If this is people’s view of the Word of God, then what are we doing here laboring to bring it to them?
Messengers sent before the fire
One of the Bible stories that we have already translated into Kwakum is the story of Sodom and Gomorrah. Oddly enough, this terrible story of wrath and destruction has brought me great comfort as I asked myself the above questions. In the story of Sodom, there were three “men” (two angels, and God in the form of a man) who came to see Abraham. The Lord said to Abraham:
“Because the outcry against Sodom and Gomorrah is great and their sin is very grave, I will go down to see whether they have done altogether according to the outcry that has come to me. And if not, I will know.” Genesis 18:20-21
In discussing this story with the translators, we found some confusion with this statement. Did God not know for sure? Why would he say, “I will go down to see whether they have done this”? We explained to our translators that the Lord knows all things, and yet before he sent fire down from Heaven on Sodom, he decided to first go down and experience their evil firsthand to make their condemnation even more sure.
Therefore, the Lord sent the two angels on to Sodom. When they arrived, Lot (Abraham’s nephew), welcomed them. However, the people of the city saw them not as guests, but rather as opportunities to exploit. Instead of hospitality, they surrounded Lot’s house and demanded he send them out so that they might sexually assault them. The two angels struck them with blindness and then urged Lot to leave the city because they knew what was coming…

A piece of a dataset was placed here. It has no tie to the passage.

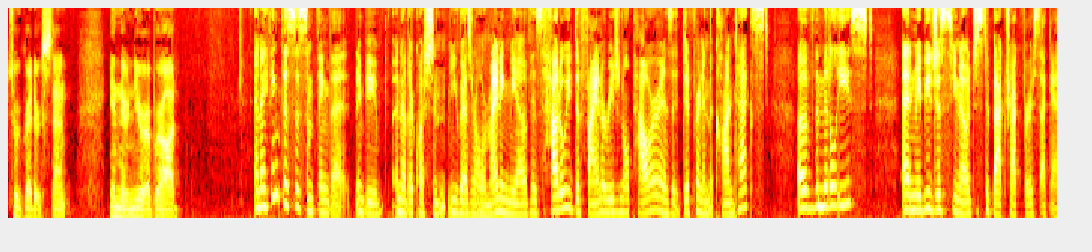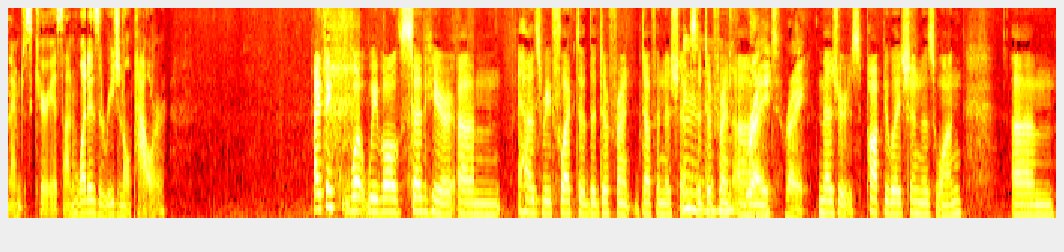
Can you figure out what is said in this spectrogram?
to a greater extent in their near abroad. And I think this is something that maybe another question you guys are all reminding me of is how do we define a regional power and is it different in the context of the Middle East? And maybe just, you know, just to backtrack for a second, I'm just curious on what is a regional power? I think what we've all said here um, has reflected the different definitions, mm-hmm. the different um, right, right. measures. Population is one. Um,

“But he lingered. So the men seized him and his wife and his two daughters by the hand, the LORD being merciful to him, and they brought him out and set him outside the city.” Genesis 19:16
When Lot and his family were away from the danger zone, the Lord then sent fire and burnt up the cities. Lot’s wife, however, turned and looked (against the command of the Lord) and she was thus turned into a pillar of salt.
How is this story encouraging?
This story encourages me because it helps me to see that our presence here actually has two purposes: 1) to help people escape from the wrath of God, and 2) to show God as just when he judges the unrepentant on the day of judgment.
God did not send the two angels to save all of the inhabitants of cities from the wrath of God. Yes, they did save a few people by literally dragging them out of the city. However, their main role was to draw out and verify the sin that was in people’s hearts to prove God as just in his judgments.
In reading this story, I am reminded once again that it is not my role to save all of the Kwakum. Though he could, God does not save all people. In fact, he has told us, “For the gate is narrow and the way is hard that leads to life, and those who find it are few” (Matthew 7:14). God’s plan is to save a few.
That doesn’t mean that God will not save many Kwakum, but the truth is God decides who he saves, not me. Perhaps God will strike them with spiritual blindness after they reject the message we have labored so long to bring. Maybe I won’t be a missionary who sees the Gospel radically transform this people group.
It is a real possibility that I will be a missionary who pulls out of few and then watches God destroy the rest of them for their sin and for their rejection of his Word.
The story of Sodom gives me hope, not because it is a story with a happy ending. It gives me hope because it puts me in my place. I have come to Cameroon to speak the truth of the Word of God and to warn of the coming judgment. If I was the one in charge, would I choose the same ending? It doesn’t matter. I am just the messenger. Maybe I am like Jonah, and many will repent. Maybe I am like the angels in Sodom. I don’t have to concern myself with the ending, because it doesn’t belong to me. All I can do is praise and trust the Lord who controls everything.
“Oh, the depth of the riches and wisdom and knowledge of God! How unsearchable are his judgments and how inscrutable his ways!” – Romans 11:33